| Task details |
Return the lines of the data below starting at the one holding "Spectrogram. What language is this (in" and ending at the one holding "Mel spectrogram, 4.3", word for word, leaving every picture out.

| Supplied material |
****

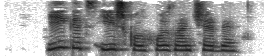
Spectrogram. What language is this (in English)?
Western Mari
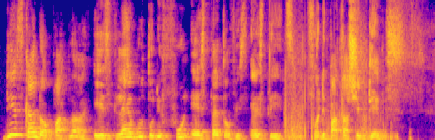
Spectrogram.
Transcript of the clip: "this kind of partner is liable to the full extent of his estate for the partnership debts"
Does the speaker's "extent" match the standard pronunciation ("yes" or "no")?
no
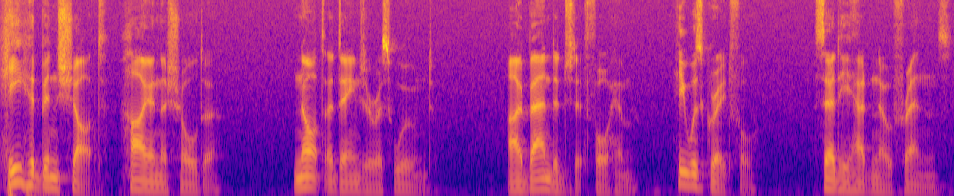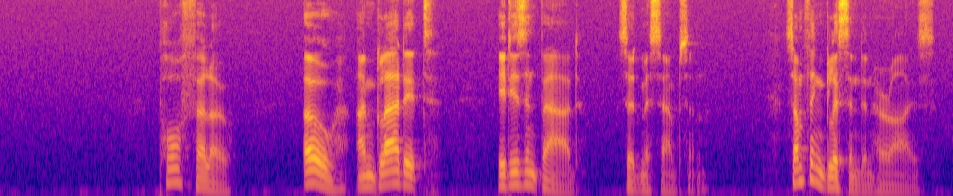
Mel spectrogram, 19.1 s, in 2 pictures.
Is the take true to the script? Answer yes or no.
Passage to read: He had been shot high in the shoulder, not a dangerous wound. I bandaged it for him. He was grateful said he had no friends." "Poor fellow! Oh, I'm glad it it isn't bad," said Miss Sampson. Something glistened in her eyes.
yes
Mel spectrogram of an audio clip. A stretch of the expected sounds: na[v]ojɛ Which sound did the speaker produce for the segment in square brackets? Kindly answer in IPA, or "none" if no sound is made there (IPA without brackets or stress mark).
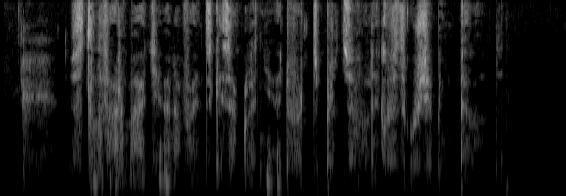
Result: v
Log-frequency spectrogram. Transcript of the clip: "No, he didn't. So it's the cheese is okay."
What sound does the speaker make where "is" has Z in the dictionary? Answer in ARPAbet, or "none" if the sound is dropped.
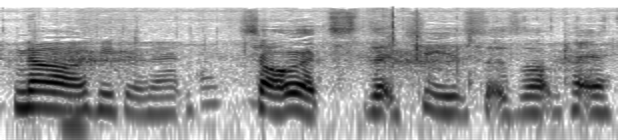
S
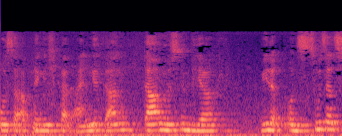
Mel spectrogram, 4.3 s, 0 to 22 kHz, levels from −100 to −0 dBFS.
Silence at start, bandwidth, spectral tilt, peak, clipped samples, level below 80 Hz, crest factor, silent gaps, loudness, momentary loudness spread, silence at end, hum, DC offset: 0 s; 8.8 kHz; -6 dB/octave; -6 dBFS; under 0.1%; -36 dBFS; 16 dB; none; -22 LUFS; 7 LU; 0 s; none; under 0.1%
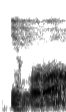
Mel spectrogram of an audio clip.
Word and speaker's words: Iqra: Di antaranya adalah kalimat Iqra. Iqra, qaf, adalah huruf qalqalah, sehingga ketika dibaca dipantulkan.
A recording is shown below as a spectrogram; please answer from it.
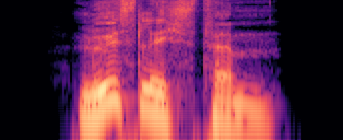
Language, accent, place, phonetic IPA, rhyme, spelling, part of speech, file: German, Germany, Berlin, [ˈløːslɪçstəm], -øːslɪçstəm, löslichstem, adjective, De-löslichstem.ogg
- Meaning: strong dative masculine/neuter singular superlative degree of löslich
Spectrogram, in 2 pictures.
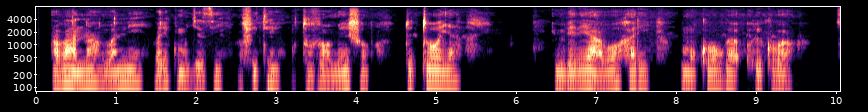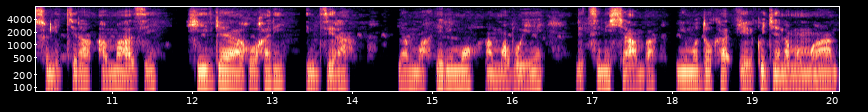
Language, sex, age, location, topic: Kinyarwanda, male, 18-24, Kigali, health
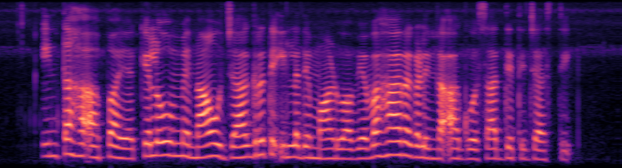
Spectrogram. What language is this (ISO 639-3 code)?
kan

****

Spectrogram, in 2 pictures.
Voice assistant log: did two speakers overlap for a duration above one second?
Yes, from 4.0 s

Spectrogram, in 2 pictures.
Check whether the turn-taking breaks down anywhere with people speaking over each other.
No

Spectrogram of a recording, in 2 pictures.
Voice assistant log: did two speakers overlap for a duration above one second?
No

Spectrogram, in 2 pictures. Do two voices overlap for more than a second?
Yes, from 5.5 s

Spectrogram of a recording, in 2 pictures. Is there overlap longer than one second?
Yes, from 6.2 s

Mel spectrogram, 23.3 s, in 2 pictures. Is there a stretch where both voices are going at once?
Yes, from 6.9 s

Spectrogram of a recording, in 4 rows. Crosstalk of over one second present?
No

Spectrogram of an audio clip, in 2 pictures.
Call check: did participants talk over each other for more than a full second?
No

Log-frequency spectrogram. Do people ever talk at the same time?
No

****

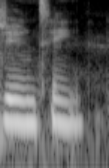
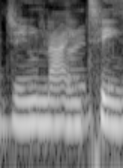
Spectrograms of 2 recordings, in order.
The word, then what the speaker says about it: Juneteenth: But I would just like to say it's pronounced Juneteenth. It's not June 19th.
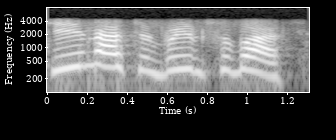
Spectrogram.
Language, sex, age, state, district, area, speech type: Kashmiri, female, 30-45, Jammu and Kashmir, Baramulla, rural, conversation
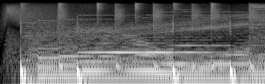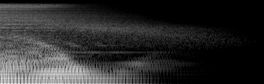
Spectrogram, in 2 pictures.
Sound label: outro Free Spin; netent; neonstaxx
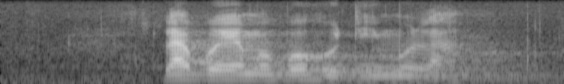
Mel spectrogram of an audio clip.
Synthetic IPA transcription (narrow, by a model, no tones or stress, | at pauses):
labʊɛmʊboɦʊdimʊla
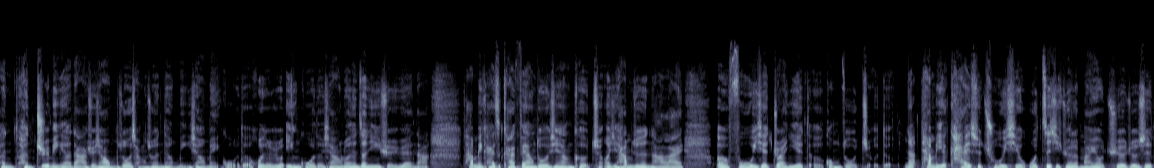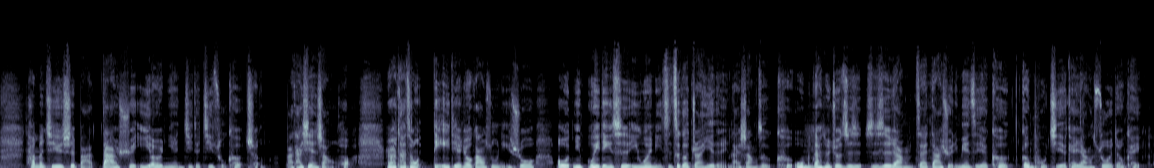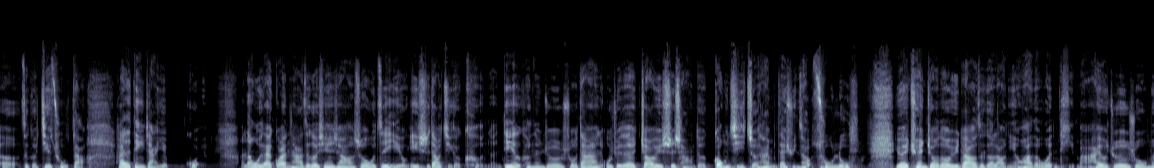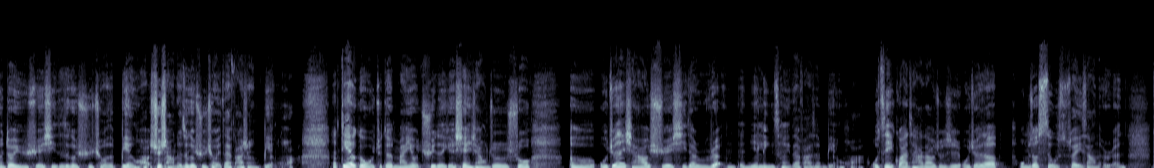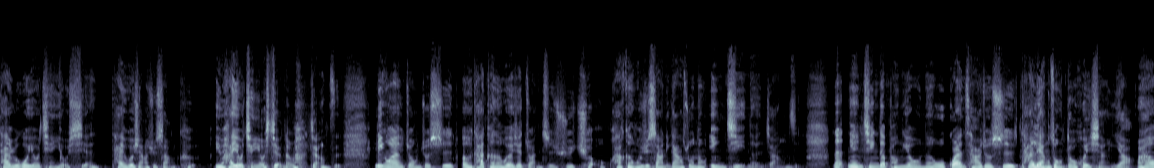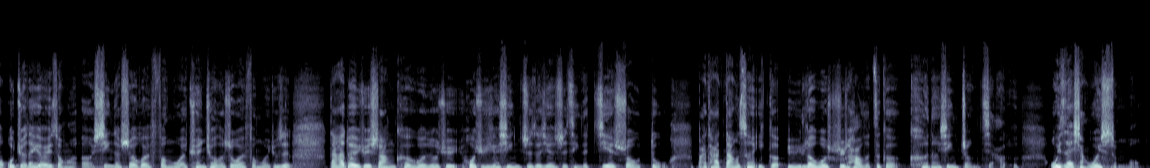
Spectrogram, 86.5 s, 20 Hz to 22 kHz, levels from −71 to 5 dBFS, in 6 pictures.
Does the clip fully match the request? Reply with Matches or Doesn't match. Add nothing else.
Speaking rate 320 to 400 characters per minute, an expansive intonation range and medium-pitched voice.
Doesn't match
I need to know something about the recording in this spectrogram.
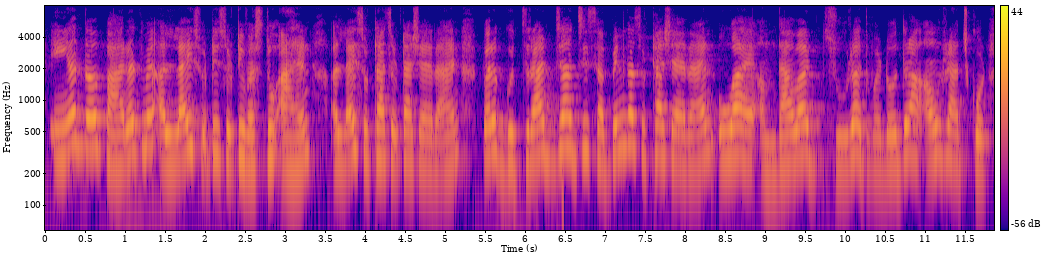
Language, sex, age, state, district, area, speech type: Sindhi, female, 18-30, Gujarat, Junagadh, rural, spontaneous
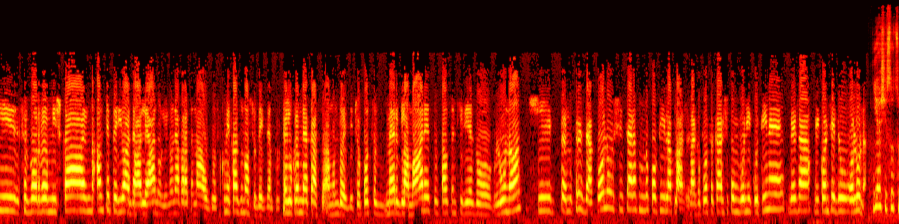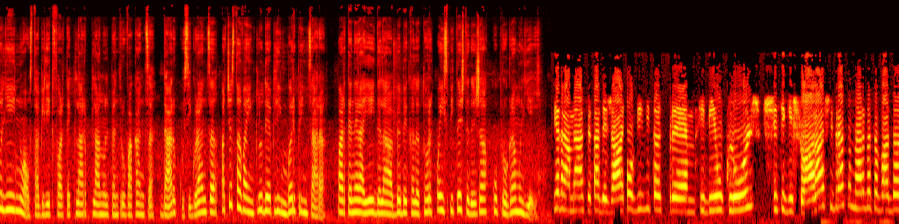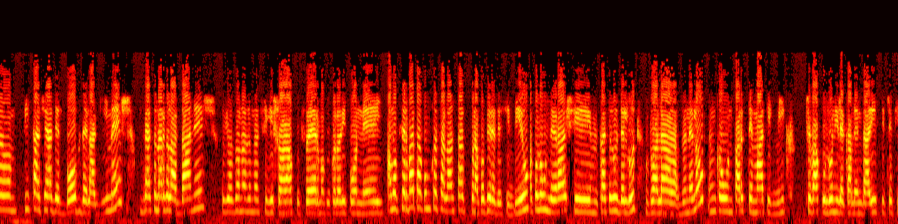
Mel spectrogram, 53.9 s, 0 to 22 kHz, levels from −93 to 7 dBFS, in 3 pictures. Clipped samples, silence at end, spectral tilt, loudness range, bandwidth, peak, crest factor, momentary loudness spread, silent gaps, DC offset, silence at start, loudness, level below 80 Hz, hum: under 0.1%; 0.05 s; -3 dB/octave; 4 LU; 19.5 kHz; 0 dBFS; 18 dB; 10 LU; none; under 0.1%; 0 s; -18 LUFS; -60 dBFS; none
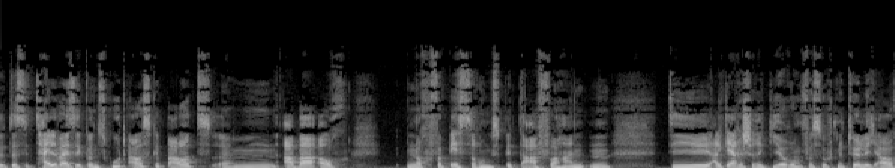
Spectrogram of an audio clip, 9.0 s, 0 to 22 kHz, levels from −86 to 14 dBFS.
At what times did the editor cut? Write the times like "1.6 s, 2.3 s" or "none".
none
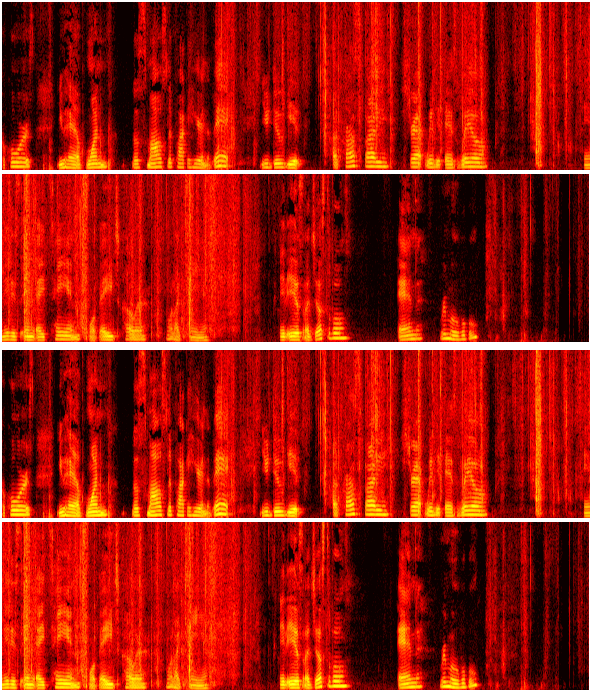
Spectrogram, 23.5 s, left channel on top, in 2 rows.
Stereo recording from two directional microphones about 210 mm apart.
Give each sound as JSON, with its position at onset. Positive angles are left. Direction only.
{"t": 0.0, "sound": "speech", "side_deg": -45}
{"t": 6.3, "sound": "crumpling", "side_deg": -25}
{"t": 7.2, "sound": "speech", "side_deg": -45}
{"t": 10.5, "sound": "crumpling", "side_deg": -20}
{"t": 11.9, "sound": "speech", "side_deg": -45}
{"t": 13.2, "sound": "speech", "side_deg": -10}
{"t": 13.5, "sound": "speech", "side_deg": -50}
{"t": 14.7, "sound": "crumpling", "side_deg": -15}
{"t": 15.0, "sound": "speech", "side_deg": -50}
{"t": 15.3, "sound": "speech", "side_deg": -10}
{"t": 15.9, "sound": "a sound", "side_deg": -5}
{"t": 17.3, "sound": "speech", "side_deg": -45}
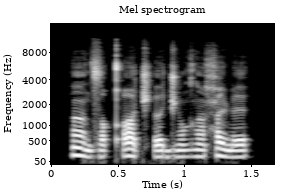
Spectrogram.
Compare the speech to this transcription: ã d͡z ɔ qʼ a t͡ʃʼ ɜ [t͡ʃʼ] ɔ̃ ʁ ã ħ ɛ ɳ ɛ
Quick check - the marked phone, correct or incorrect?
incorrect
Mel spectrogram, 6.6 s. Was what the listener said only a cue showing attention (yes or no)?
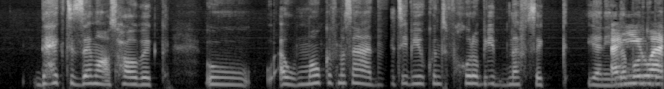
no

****

| Reply to the task |
Spectrogram. What language is this (in English)?
Western Mari
Spectrogram.
Transcript of the clip: "this kind of partner is liable to the full extent of his estate for the partnership debts"
Does the speaker's "extent" match the standard pronunciation ("yes" or "no")?
no
Mel spectrogram, 19.1 s, in 2 pictures.
Is the take true to the script? Answer yes or no.
Passage to read: He had been shot high in the shoulder, not a dangerous wound. I bandaged it for him. He was grateful said he had no friends." "Poor fellow! Oh, I'm glad it it isn't bad," said Miss Sampson. Something glistened in her eyes.
yes
Mel spectrogram of an audio clip. A stretch of the expected sounds: na[v]ojɛ Which sound did the speaker produce for the segment in square brackets? Kindly answer in IPA, or "none" if no sound is made there (IPA without brackets or stress mark).
Result: v
Log-frequency spectrogram. Transcript of the clip: "No, he didn't. So it's the cheese is okay."
What sound does the speaker make where "is" has Z in the dictionary? Answer in ARPAbet, or "none" if the sound is dropped.
S
Mel spectrogram, 4.3 s, 0 to 22 kHz, levels from −100 to −0 dBFS.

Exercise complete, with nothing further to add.